Saved entries
*** Block opens ***

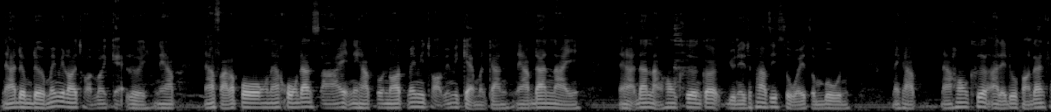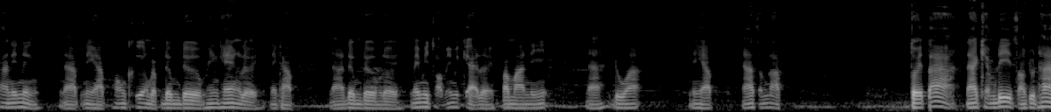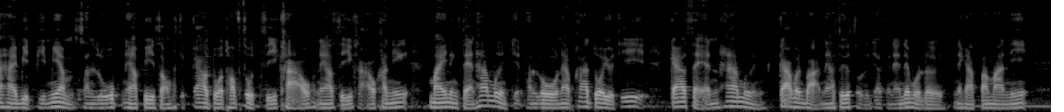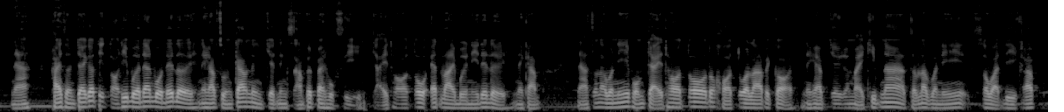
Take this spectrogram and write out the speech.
นะเดิมๆไม่มีรอยถอดรอยแกะเลยนะครับ นะฝากระโปรงนะโครงด้านซ้ายนะครับตัวน็อตไม่มีถอดไม่มีแกะเหมือนกันนะครับ ด้านในนะฮะด้านหลังห้องเครื่องก็อยู่ในสภาพที่สวยสมบูรณ์นะครับนะห้องเครื่องอะเดี๋ยวดูฝั่งด้านข้างนิดหนึ่งนะครับนี่ครับห้องเครื่องแบบเดิมๆแห้งๆเลยนะครับนะเดิมๆเลย ไม่มีถอดไม่มีแกะเลยประมาณนี้นะดูฮะนี่ครับนะสำหรับ โตโยต้านะแคมรี่2.5 Hybrid Premium Sunroof นะครับปี 2019 ตัวท็อปสุดสีขาวนะครับสีขาว คันนี้ไม่157,000 โลนะครับค่าตัวอยู่ที่ 959,000 บาทนะครับซื้อสดหรือจัดไฟแนนซ์ได้หมดเลยนะครับประมาณนี้นะใครสนใจก็ติดต่อที่เบอร์ด้านบนได้เลยนะครับ 0917138864 จ่ายทอโต้แอดไลน์เบอร์นี้ได้เลยนะครับนะสำหรับวันนี้ผมจ่ายทอโต้ต้องขอตัวลาไปก่อนนะครับเจอกันใหม่คลิปหน้าสำหรับวันนี้ สวัสดีครับ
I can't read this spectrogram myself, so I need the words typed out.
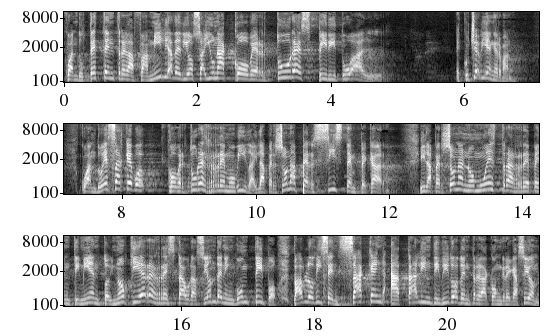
Cuando usted esté entre la familia de Dios hay una cobertura espiritual. Escuche bien, hermano. Cuando esa cobertura es removida y la persona persiste en pecar y la persona no muestra arrepentimiento y no quiere restauración de ningún tipo, Pablo dice, saquen a tal individuo de entre la congregación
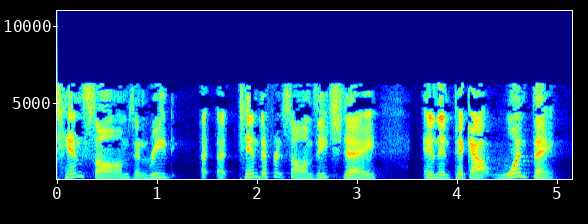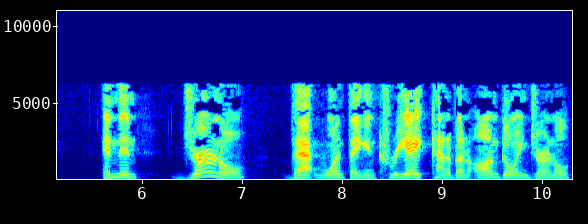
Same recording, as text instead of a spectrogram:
10 Psalms and read uh, uh, 10 different Psalms each day and then pick out one thing and then journal that one thing and create kind of an ongoing journal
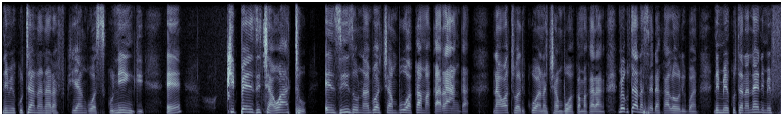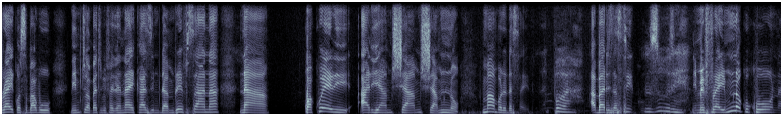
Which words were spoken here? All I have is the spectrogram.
nimekutana na rafiki yangu wa siku nyingi eh? Kipenzi cha watu enzi hizo unaambiwa chambua kama karanga, na watu walikuwa wanachambua kama karanga. Nimekutana na Saida Kaloli bwana, nimekutana naye, nimefurahi kwa sababu ni mtu ambaye tumefanya naye kazi muda mrefu sana, na kwa kweli aliamshaamsha mno. Mambo dada Saida, Poa, habari za siku? nzuri. Nimefurahi mno kukuona.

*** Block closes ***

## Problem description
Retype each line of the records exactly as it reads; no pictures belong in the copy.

## Answer section
Take this spectrogram and write out the speech.
นะเดิมๆไม่มีรอยถอดรอยแกะเลยนะครับ นะฝากระโปรงนะโครงด้านซ้ายนะครับตัวน็อตไม่มีถอดไม่มีแกะเหมือนกันนะครับ ด้านในนะฮะด้านหลังห้องเครื่องก็อยู่ในสภาพที่สวยสมบูรณ์นะครับนะห้องเครื่องอะเดี๋ยวดูฝั่งด้านข้างนิดหนึ่งนะครับนี่ครับห้องเครื่องแบบเดิมๆแห้งๆเลยนะครับนะเดิมๆเลย ไม่มีถอดไม่มีแกะเลยประมาณนี้นะดูฮะนี่ครับนะสำหรับ โตโยต้านะแคมรี่2.5 Hybrid Premium Sunroof นะครับปี 2019 ตัวท็อปสุดสีขาวนะครับสีขาว คันนี้ไม่157,000 โลนะครับค่าตัวอยู่ที่ 959,000 บาทนะครับซื้อสดหรือจัดไฟแนนซ์ได้หมดเลยนะครับประมาณนี้นะใครสนใจก็ติดต่อที่เบอร์ด้านบนได้เลยนะครับ 0917138864 จ่ายทอโต้แอดไลน์เบอร์นี้ได้เลยนะครับนะสำหรับวันนี้ผมจ่ายทอโต้ต้องขอตัวลาไปก่อนนะครับเจอกันใหม่คลิปหน้าสำหรับวันนี้ สวัสดีครับ
I can't read this spectrogram myself, so I need the words typed out.
Cuando usted esté entre la familia de Dios hay una cobertura espiritual. Escuche bien, hermano. Cuando esa cobertura es removida y la persona persiste en pecar y la persona no muestra arrepentimiento y no quiere restauración de ningún tipo, Pablo dice, saquen a tal individuo de entre la congregación
Same recording, as text instead of a spectrogram:
10 Psalms and read uh, uh, 10 different Psalms each day and then pick out one thing and then journal that one thing and create kind of an ongoing journal
Which words were spoken here? All I have is the spectrogram.
nimekutana na rafiki yangu wa siku nyingi eh? Kipenzi cha watu enzi hizo unaambiwa chambua kama karanga, na watu walikuwa wanachambua kama karanga. Nimekutana na Saida Kaloli bwana, nimekutana naye, nimefurahi kwa sababu ni mtu ambaye tumefanya naye kazi muda mrefu sana, na kwa kweli aliamshaamsha mno. Mambo dada Saida, Poa, habari za siku? nzuri. Nimefurahi mno kukuona.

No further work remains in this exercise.